WASHINGTON (AP) — Climate science has progressed so much that experts can accurately detect global warming's fingerprints on certain extreme weather events, such as a heat wave, according to a high-level scientific advisory panel.
For years scientists have given almost a rote response to the question of whether an instance of weird weather was from global warming, insisting that they can't attribute any single event to climate change. But "the science has advanced to the point that this is no longer true as an unqualified blanket statement," the National Academies of Sciences, Engineering and Medicine reported.
Starting in 2004, dozens of complex peer-reviewed studies found the odds of some extreme events — but by no means all — were goosed by man-made climate change. This new field of finding global warming fingerprints is scientifically valid, the academies said in a 163-page report released Friday. The private non-profit has advised the government on complex, science-oriented issues since the days of President Abraham Lincoln.
When it comes to heat waves, droughts, heavy rain and some other events, scientists who do rigorous research can say whether they was more likely or more severe because of man-made global warming, said academies report chairman David Titley, a Pennsylvania State University meteorology professor. And that matters.
"While we plan for climate, we live in weather," Titley, a retired Navy admiral, said in an interview. "These extremes are making climate real when in fact they are attributable to climate change."

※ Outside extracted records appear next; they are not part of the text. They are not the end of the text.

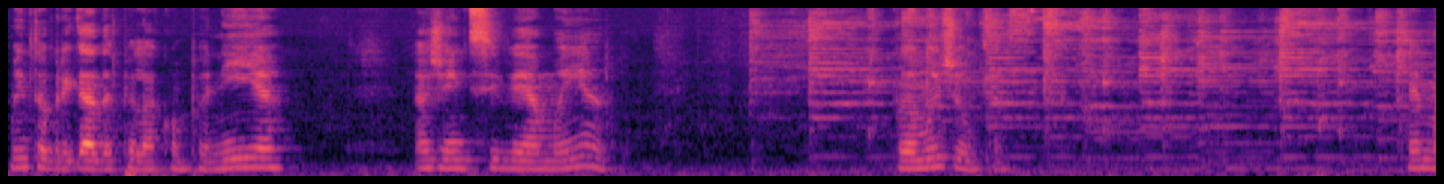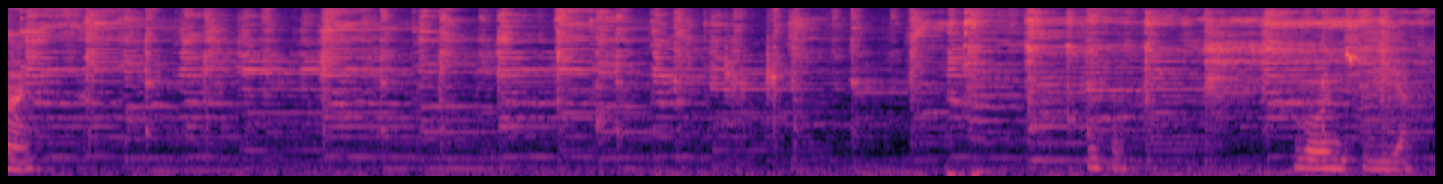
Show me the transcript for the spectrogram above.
Muito obrigada pela companhia. A gente se vê amanhã. Vamos juntas. Até mais. Bom dia.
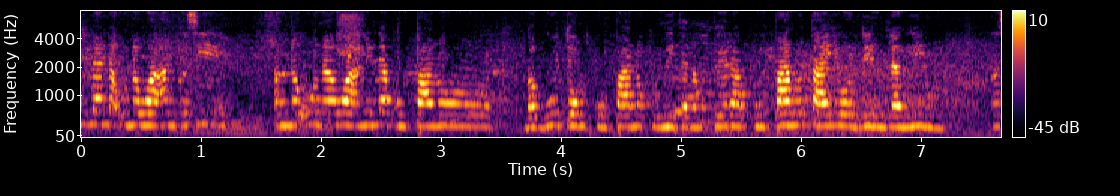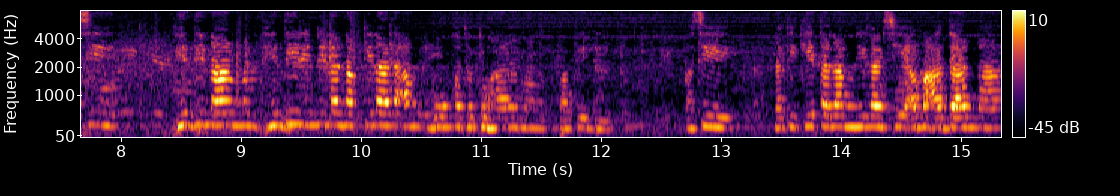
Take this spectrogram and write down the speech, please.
nila naunawaan kasi ang naunawaan nila kung paano magutom, kung paano kumita ng pera, kung paano tayo din langin. Kasi hindi na hindi rin nila nakilala ang buong katotohanan mga kapatid. eh. Kasi nakikita lang nila si Ama Adan na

Not all weird weather can be blamed with any degree of certainty on global warming, according to the report.
"For a certain class and type of event there is a human fingerprint," said report co-author Marshall Shepherd, a University of Georgia meteorology professor. The report says there is "high confidence" in studies looking for climate change connections between extreme hot and cold temperatures, such as the Russian heat wave of 2010. There's medium confidence in efforts trying to attribute droughts and extreme rainfall.
Hurricanes and other tropical cyclones, wildfires and severe thunderstorms are on the low end of the confidence range, the report found.
In some cases heat and lack of rain combine and the studies find a viable connection to global warming, such as in the recent four-year California drought and the drought that hit Syria and neighbors, Titley said.
"The fog of uncertainty that obscured the human role in individual events is finally lifting," said Princeton University professor Michael Oppenheimer. He wasn't part of the study, but is on the board of Climate Central, which manages a large climate attribution project.
Good attribution studies are based on what Titley calls a "three-legged stool" of observational records of decades of past events, detailed understanding of the physics that cause the weird weather itself, and sophisticated computer models that simulate the chances of the extreme event if there were no man-made, heat-trapping gases warming the atmosphere.
"It's just like an autopsy," said Martin Hoerling, a National Oceanic Atmospheric and Administration research meteorologist who has conducted several attribution studies, finding a climate change connection in some events and not finding a link in others. "We're following the data wherever it goes."
Titley said attribution studies are "based in physical science and statistics that don't value Republicans or Democrats. The ice just melts. This has nothing to do with politics."
These studies don't say an event was 100 percent caused by climate change. They usually say chances were increased by a certain fraction.
Katharine Hayhoe, a Texas Tech climate scientist who wasn't part of the study, praised the work: It is "very important to clarify to people how no event is black or white: No individual weather event can be said to be 'solely' human nor 'solely' natural any more. They are somewhere on the sliding scale between."
But other scientists don't like the idea of looking at single events.
Climate change caused by man "has fingerprints in every weather event we experience today," wrote Oklahoma University meteorology professor Jason Furtado, who wasn't part of the study. "Disentangling the contribution of climate change with natural variability for a single event is not fruitful or currently possible in my opinion."
Eventually, Titley hopes, the science of climate change fingerprint detecting will advance so that meteorologists can make testable forecasts of a certain number of extreme events in a season.